### YOUR ASSIGNMENT
Write out, word for word, the line that contains "I want the spoken" and each line after it down to the last line of the data below. Include nothing more.

━━━ RECORDS PROVIDED

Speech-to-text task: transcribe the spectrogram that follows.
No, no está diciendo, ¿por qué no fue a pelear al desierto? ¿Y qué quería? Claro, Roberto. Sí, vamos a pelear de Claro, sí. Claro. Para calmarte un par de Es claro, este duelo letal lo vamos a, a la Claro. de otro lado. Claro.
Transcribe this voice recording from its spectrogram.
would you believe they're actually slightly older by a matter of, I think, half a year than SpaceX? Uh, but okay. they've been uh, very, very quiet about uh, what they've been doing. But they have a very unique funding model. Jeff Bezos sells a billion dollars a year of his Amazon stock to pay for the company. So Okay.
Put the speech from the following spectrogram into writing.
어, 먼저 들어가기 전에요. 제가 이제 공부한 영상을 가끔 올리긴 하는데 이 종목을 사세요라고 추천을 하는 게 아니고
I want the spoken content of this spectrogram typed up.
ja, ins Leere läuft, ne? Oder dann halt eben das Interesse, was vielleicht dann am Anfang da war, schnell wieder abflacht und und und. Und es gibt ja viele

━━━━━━

### EXERCISE RESULT
I want the spoken content of this spectrogram typed up.
ja, ins Leere läuft, ne? Oder dann halt eben das Interesse, was vielleicht dann am Anfang da war, schnell wieder abflacht und und und. Und es gibt ja viele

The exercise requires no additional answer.